Passport and Visa Information

 

 

A stack of Malaysian passports

 

As a British national, you don’t require a visa to visit Malaysia. Normally, you can stay in Malaysia for 3 months from the date of arrival. If you want to stay longer, get a visa before you travel, from the Malaysian diplomatic mission. The Malaysian government has been cracking down on illegal immigration and overstaying for even a few days can lead to strict action, including fines, detention and deportation. Your passport is valid for at least 6 months from the date of entry into Malaysia. If you’re travelling between Peninsular Malaysia and Borneo (East Malaysia), you have to carry your passport. At your first port of entry in East Malaysia, don’t forget to get an entry stamp. 
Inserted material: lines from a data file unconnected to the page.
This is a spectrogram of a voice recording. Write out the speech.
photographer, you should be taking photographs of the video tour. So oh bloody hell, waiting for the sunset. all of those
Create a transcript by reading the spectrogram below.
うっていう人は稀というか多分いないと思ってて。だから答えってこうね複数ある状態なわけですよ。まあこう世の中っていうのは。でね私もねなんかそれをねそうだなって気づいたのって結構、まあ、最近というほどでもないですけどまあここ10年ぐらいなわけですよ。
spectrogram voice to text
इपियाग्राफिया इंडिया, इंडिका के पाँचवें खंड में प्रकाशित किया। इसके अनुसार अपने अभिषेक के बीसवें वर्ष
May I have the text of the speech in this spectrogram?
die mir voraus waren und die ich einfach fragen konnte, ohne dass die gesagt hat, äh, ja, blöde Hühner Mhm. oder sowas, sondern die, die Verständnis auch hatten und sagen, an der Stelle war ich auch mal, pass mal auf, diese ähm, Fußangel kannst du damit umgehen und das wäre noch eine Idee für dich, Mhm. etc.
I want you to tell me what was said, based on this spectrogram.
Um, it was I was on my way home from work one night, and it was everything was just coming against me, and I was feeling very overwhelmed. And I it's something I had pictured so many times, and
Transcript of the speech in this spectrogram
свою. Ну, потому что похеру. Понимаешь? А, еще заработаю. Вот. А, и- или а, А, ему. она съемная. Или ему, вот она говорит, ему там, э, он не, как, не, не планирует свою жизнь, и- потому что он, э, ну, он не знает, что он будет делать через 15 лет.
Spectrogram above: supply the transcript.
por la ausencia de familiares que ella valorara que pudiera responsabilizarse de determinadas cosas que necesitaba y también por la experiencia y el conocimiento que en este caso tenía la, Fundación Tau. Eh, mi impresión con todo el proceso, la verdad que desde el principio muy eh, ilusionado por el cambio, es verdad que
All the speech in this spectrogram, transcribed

Travel related news, information and inspirational articles and videos for travellers booking flights or holidays to Malaysia. Ask questions about travel in Malaysia and get answers from Malaysia experts

NEWS
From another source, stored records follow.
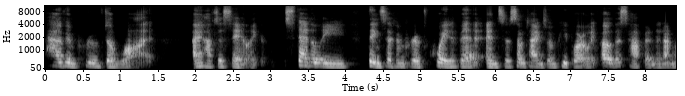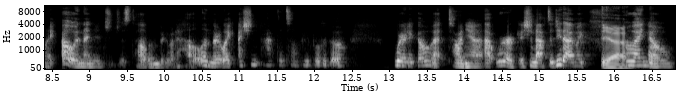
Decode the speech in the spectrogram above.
have improved a lot. I have to say, like steadily, things have improved quite a bit. And so sometimes when people are like, oh, this happened, and I'm like, oh, and then you just tell them to go to hell. And they're like, I shouldn't have to tell people to go where to go at Tanya at work. I shouldn't have to do that. I'm like, yeah. oh, I know.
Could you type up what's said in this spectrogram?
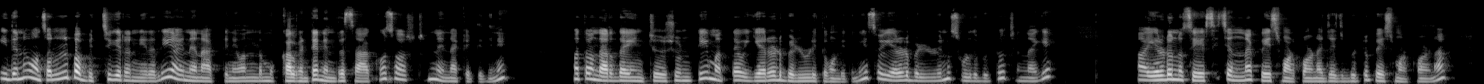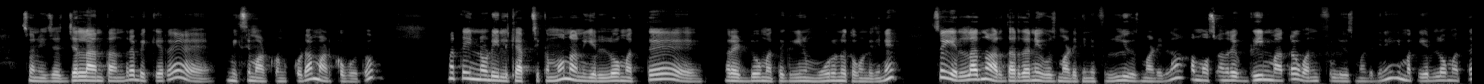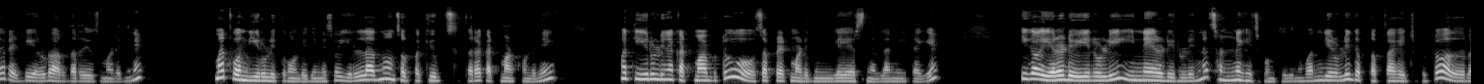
ಇದನ್ನು ಒಂದು ಸ್ವಲ್ಪ ಬೆಚ್ಚಗಿರೋ ನೀರಲ್ಲಿ ನೆನೆ ಒಂದು ಮುಕ್ಕಾಲು ಗಂಟೆ ನೆನೆದ್ರೆ ಸಾಕು. ಸೊ ಅಷ್ಟು ನೆನೆಹಾಕಿಟ್ಟಿದ್ದೀನಿ ಮತ್ತು ಒಂದು ಅರ್ಧ ಇಂಚು ಶುಂಠಿ, ಮತ್ತು ಎರಡು ಬೆಳ್ಳುಳ್ಳಿ ತೊಗೊಂಡಿದ್ದೀನಿ. ಸೊ ಎರಡು ಬೆಳ್ಳುಳ್ಳಿನೂ ಸುಳಿದುಬಿಟ್ಟು ಚೆನ್ನಾಗಿ ಎರಡನ್ನೂ ಸೇರಿಸಿ ಚೆನ್ನಾಗಿ ಪೇಸ್ಟ್ ಮಾಡ್ಕೊಳ್ಳೋಣ ಜಜ್ಜಿಬಿಟ್ಟು ಪೇಸ್ಟ್ ಮಾಡ್ಕೊಳ್ಳೋಣ. ಸೊ ನೀವು ಜಜ್ಜಲ್ಲ ಅಂತ ಅಂದರೆ ಬೇಕಾದ್ರೆ ಮಿಕ್ಸಿ ಮಾಡ್ಕೊಂಡು ಕೂಡ ಮಾಡ್ಕೋಬೋದು. ಮತ್ತು ಇನ್ನು ನೋಡಿ ಇಲ್ಲಿ ಕ್ಯಾಪ್ಸಿಕಮ್ಮು ನಾನು ಎಲ್ಲೋ ಮತ್ತು ರೆಡ್ಡು ಮತ್ತು ಗ್ರೀನ್ ಮೂರನ್ನು ತೊಗೊಂಡಿದ್ದೀನಿ. ಸೊ ಎಲ್ಲದನ್ನು ಅರ್ಧ ಅರ್ಧನೇ ಯೂಸ್ ಮಾಡಿದ್ದೀನಿ ಫುಲ್ ಯೂಸ್ ಮಾಡಿಲ್ಲ. ಆಲ್ಮೋಸ್ಟ್ ಅಂದರೆ ಗ್ರೀನ್ ಮಾತ್ರ ಒಂದು ಫುಲ್ ಯೂಸ್ ಮಾಡಿದ್ದೀನಿ. ಮತ್ತು ಎಲ್ಲೋ ಮತ್ತು ರೆಡ್ ಎರಡು ಅರ್ಧ ಅರ್ಧ ಯೂಸ್ ಮಾಡಿದ್ದೀನಿ. ಮತ್ತು ಒಂದು ಈರುಳ್ಳಿ ತೊಗೊಂಡಿದ್ದೀನಿ. ಸೊ ಎಲ್ಲದನ್ನು ಒಂದು ಸ್ವಲ್ಪ ಕ್ಯೂಬ್ಸ್ ಥರ ಕಟ್ ಮಾಡ್ಕೊಂಡಿದ್ದೀನಿ. ಮತ್ತು ಈರುಳ್ಳಿನ ಕಟ್ ಮಾಡಿಬಿಟ್ಟು ಸಪ್ರೇಟ್ ಮಾಡಿದ್ದೀನಿ ಲೇಯರ್ಸ್ನೆಲ್ಲ ನೀಟಾಗಿ. ಈಗ ಎರಡು ಈರುಳ್ಳಿ ಇನ್ನೆರಡು ಈರುಳ್ಳಿನ ಸಣ್ಣಗೆ ಹೆಚ್ಕೊತಿದ್ದೀನಿ ಒಂದು ಈರುಳ್ಳಿ ದಪ್ಪ ದಪ್ಪ ಹೆಚ್ಚಿಬಿಟ್ಟು ಅದರ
Inspiration, Information and Travel Guides

MEET THE Malaysia EXPERTS

If you are looking to book a holiday to Malaysia or needs some help and advice planning travel to Malaysia then contact one of the UK based independent travel agents that specialise in Malaysia itineraries.

Your Travel Questions Answered
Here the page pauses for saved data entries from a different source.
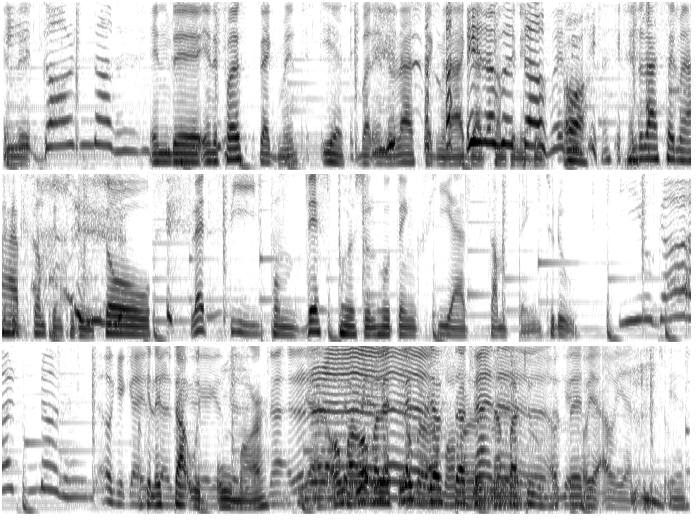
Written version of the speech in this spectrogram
in He's the got nothing. in the in the first segment, Yes. but in the last segment I got something doesn't to have do. Oh. In the last segment I have something to do. So let's see from this person who thinks he has something to do. You got nothing. Okay, guys. Okay, let's guys, start guys, with guys, guys. Omar. No, no, Yeah, no, no, Omar, Omar, let's- let's just start with no, no, number two, Okay. Oh yeah, oh yeah, number two. yes.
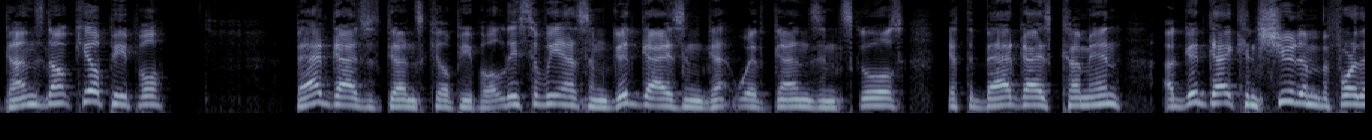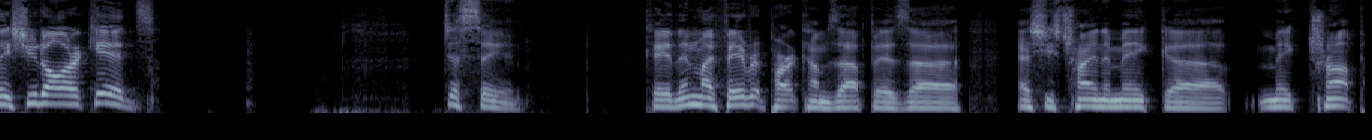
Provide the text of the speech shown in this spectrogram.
Guns don't kill people. Bad guys with guns kill people. At least if we have some good guys in, with guns in schools, if the bad guys come in, a good guy can shoot them before they shoot all our kids. Just saying. Okay, then my favorite part comes up is uh, as she's trying to make uh, make Trump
Ask any travel related question and get an answer from one of our experts that will provide you with an answer from their personal experience

I am staying in Penang for two days and want to spend some memorable time here, could you please suggest some popular things that could be done in Penang.

1 9 days ago 1 answers 135 views

My fiance and I are planning to have our honeymoon in Malaysia and we're looking for a luxurious resort on one of the private islands there.

1 23 days ago 1 answers 168 views

I’m planning to surprise my girlfriend for her birthday, so I am looking for a great romantic resort or villa in Malaysia. Somewhere relaxing or a little remote away from the city that’s by a beach would be great!

1 26 days ago 1 answers 174 views

It’s my first time traveling to Malaysia and I have heard a lot of good reviews about their food so I’ve got to know which is the top 10 unique Malaysian must-have food to try.

1 1 month ago 1 answers 173 views

1 2 months ago 1 answers 208 views

My friends and I are looking for the perfect tropical island destination in South East Asia. None of us have been to this part of the world yet, so we are hoping to get some good island recommendations which have plenty to offer in terms of recreational activities and sightseeing.

1 3 months ago 1 answers 640 views

I’m planning a trip around Asia. I’d like to visit Singapore but looking into it, Singapore is a lot more expensive than other nearby countries, and I’m worried the visit won’t be viable with my budget. I’m not a fan of hostels either. Would it be possible to visit Singapore on a budget?

1 6 months ago 1 answers 432 views

I will be travelling to Malaysia at the end of the year and want to spend New Year’s Eve in Singapore. I have found cheap flight deals to Malaysia but would like alternative ways to reach Singapore. I am looking for advice on the best way to travel from Malaysia to Singapore besides taking a flight. What is the best way to travel to Singapore? Any bus or scenic train from Malaysia to Singapore?

1 7 months ago 1 answers 356 views

I’m planning on visiting Singapore soon, for around four days en route to Australia. I’ve always wanted to visit Kuala Lumpur. Is it possible to go on a day trip from Singapore to Kuala Lumpur? What’s the best way to go about this?

1 8 months ago 1 answers 373 views

We’re a family of absolute foodies who wants to travel to Malaysia. We have heard it’s paradise for food-lovers, and especially Penang! Now, I would like to know more about the food scene there since it is a muslim country – Can I find restaurants serving pork in Malaysia?

1 9 months ago 1 answers 470 views

EVENTS IN THE Malaysia

SIGN UP FOR OUR MAILING LIST

Enter your email address and receive daily or weekly updates with the latest articles, news and videos.

Follow us!

Copyright © 2021 Experienced Travellers Ltd. Experienced Travellers Ltd is not responsible for the content of external sites. Read about our approach external linking.